Half Past the Month: Pro Wrestling Is Real
IT IS COMMENCEMENT TIME and I want to share the single most profound piece of advice ever offered a college student. It wasn’t a graduation ceremony, actually. It was at the other end of the process. The speaker — he was the provost, I think — was addressing my daughter’s incoming freshman class. He seemed tired, deeply so.
“There is only one thing in the world that is exactly as it seems,” he told the fresh young faces before him. “And that is professional wrestling.”
My student is graduating next year so I’ve had time to think about that. The provost, if that is what he was, surely had it right. There’s no deception in professional wrestling. Or more exactly, it is all deception so there can be no actual deception. Brilliant.
This came to mind on reading the most recent Facebook brand ratings. Fox News Channel was number one with 206 million “likes,” “shares” and “comments.” Its closest cable competitor, CNN, wasn’t even close, ranking 29th. ABC News came in at 17th overall. MSNBC didn’t make the top 100.

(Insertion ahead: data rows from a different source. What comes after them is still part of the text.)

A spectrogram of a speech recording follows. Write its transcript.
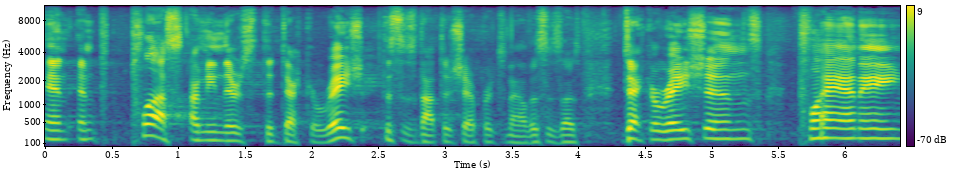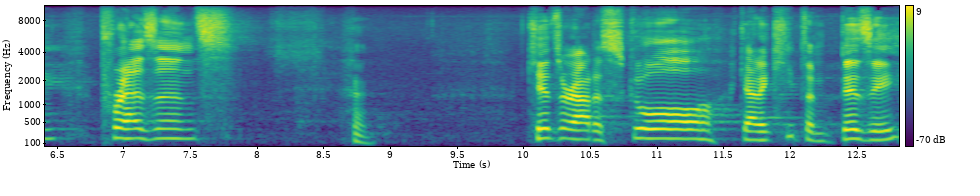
and, and plus, I mean, there's the decoration. This is not the shepherds now, this is us. Decorations, planning, presents. Kids are out of school, got to keep them busy.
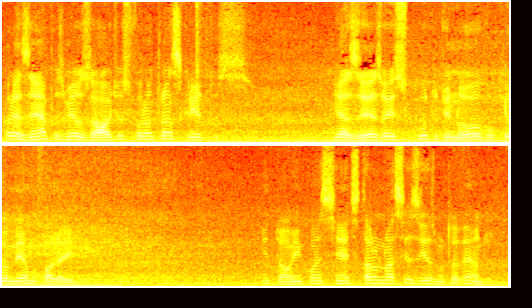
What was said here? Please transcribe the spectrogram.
Por exemplo, os meus áudios foram transcritos. E às vezes eu escuto de novo o que eu mesmo falei. Então o inconsciente está no narcisismo, tá vendo?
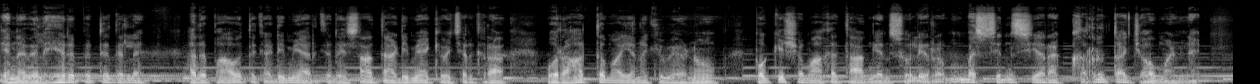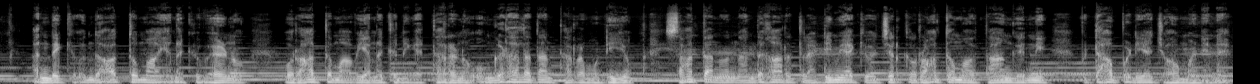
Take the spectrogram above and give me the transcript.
என்ன இதில் பெற்றதில்லை அது பாவத்துக்கு அடிமையாக இருக்குது. சாத்தா அடிமையாக்கி வச்சிருக்கிறான். ஒரு ஆத்மா எனக்கு வேணும். பொக்கிஷமாக தாங்கன்னு சொல்லி ரொம்ப சின்சியராக கருத்தாக ஜோம் பண்ணேன். அன்றைக்கு வந்து ஆத்மா எனக்கு வேணும். ஒரு ஆத்மாவை எனக்கு நீங்கள் தரணும். உங்களால் தான் தர முடியும். சாத்தான் வந்து அந்த காலத்தில் அடிமையாக்கி வச்சிருக்க ஒரு ஆத்மாவை தாங்கன்னு விட்டாப்படியாக ஜோம் பண்ணினேன்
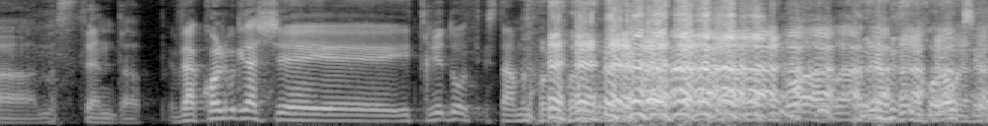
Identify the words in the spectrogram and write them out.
לסטנדאפ. והכל בגלל שהטרידו אותי, סתם לא זה הפסיכולוג שלי.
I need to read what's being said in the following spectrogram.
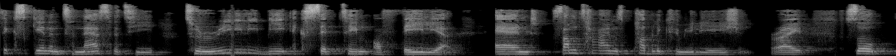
thick skin and tenacity to really be accepting of failure and sometimes public humiliation, right? So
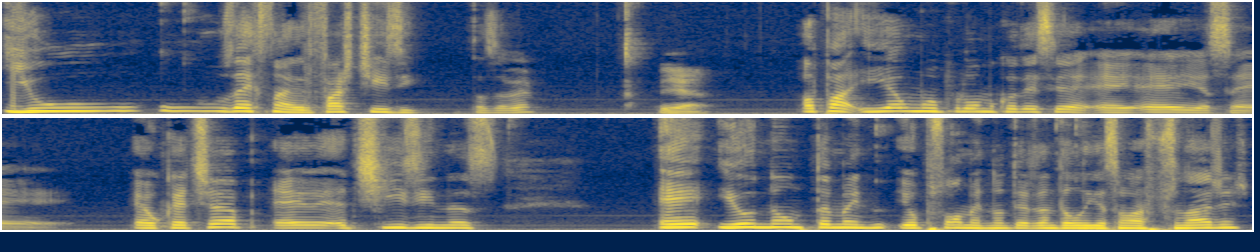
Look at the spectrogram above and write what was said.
E o, o Zack Snyder faz cheesy, estás a ver? Yeah. Opa, e é o meu problema com a DC, é, é, é esse, é, é o catch-up, é a cheesiness, é eu não também, eu pessoalmente não ter tanta ligação às personagens,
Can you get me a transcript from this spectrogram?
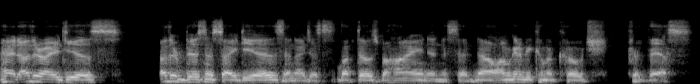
I had other ideas, other business ideas, and I just left those behind. And I said, no, I'm going to become a coach for this.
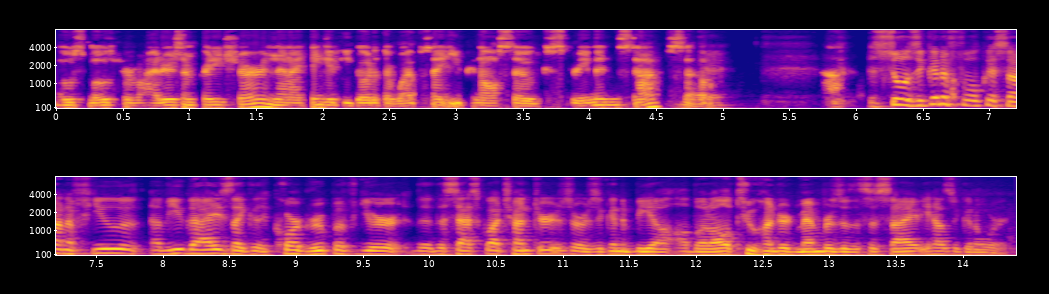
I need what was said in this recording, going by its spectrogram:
most most providers. I'm pretty sure, and then I think if you go to their website, you can also stream it and stuff. So. Okay. So is it going to focus on a few of you guys, like the core group of your the, the Sasquatch hunters, or is it going to be all, about all 200 members of the society? How's it going to work?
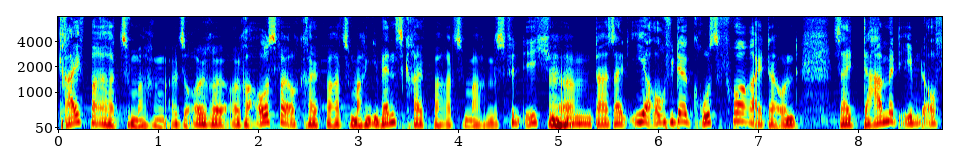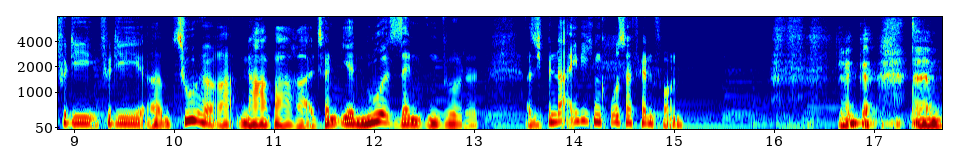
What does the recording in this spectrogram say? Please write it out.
greifbarer zu machen, also eure eure Auswahl auch greifbarer zu machen, Events greifbarer zu machen. Das finde ich, Mhm. ähm, da seid ihr auch wieder große Vorreiter und seid damit eben auch für die für die ähm, Zuhörer nahbarer, als wenn ihr nur senden würdet. Also ich bin da eigentlich ein großer Fan von. Danke. Ähm,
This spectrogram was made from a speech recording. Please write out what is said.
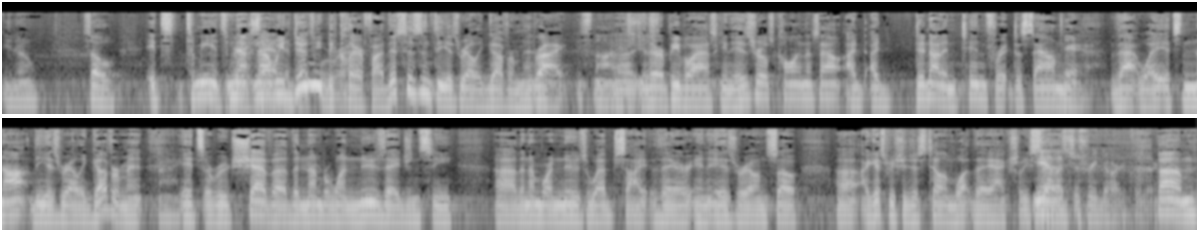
You know, so it's to me it's now, now, we do need to clarify this isn't the Israeli government. Right it's not it's uh, just, there are people asking Israel's calling us out? I, I, did not intend for it to sound yeah. that way. It's not the Israeli government. Right. it's Arutz Sheva the number one news agency uh, the number one news website there in Israel. And so uh, I guess we should just tell them what they actually said. yeah let's just read the article there. Um,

So who did Fox News beat out for the top spot? The World Wrestling Entertainment (WWE) network with 203 million “likes,” “shares” and “comments.” WWE is expected to be on top this year.
At risk of miring the reader deeper in election-year cynicism than might already be the situation, the prediction is based on this: If the WWE is free of deception, or at least effective deception, Fox News is full of it.
First, a disclaimer: I belong to the traditional or “corruption story” school of journalism. That is, I believe news gathering must be organized to find truth, whether the reader wants it or not. As such, my particular school is based on trying to predict the affairs of man. The idea is to beat your competition by being more trustworthy in that way. It is an admittedly sketchy profession.
There is a second type, a nobler one, the “oppression story” journalist. He believes that man is naturally good but is enslaved by oppressive social systems. If man’s environment can be changed, man himself changes, and poverty, war, and so on, are no more. Graduates of this school view professional wrestling and every other topic with utter destain.
Finally, there is a third type, the broadcaster, which is no journalist at all. Those of Fox News and the lesser outlets, with exceptions that have more to do with the vagaries of human charm than with news philosophy, are driven by voices in their earpieces (producers) tuned to moment-by-moment ratings.
That is not criticism, merely observation. Given the choice between (a) uncovering the truth, (b) advocating a world-changing idea, or (c) an on-air shouting match, the typical producer will choose (c). It is empirically so.
As future voters and citizens, then, our students would be wise to differentiate between those three schools as they sift and sort the news of their day. Professional wrestling can take care of itself.
— Craig Ladwig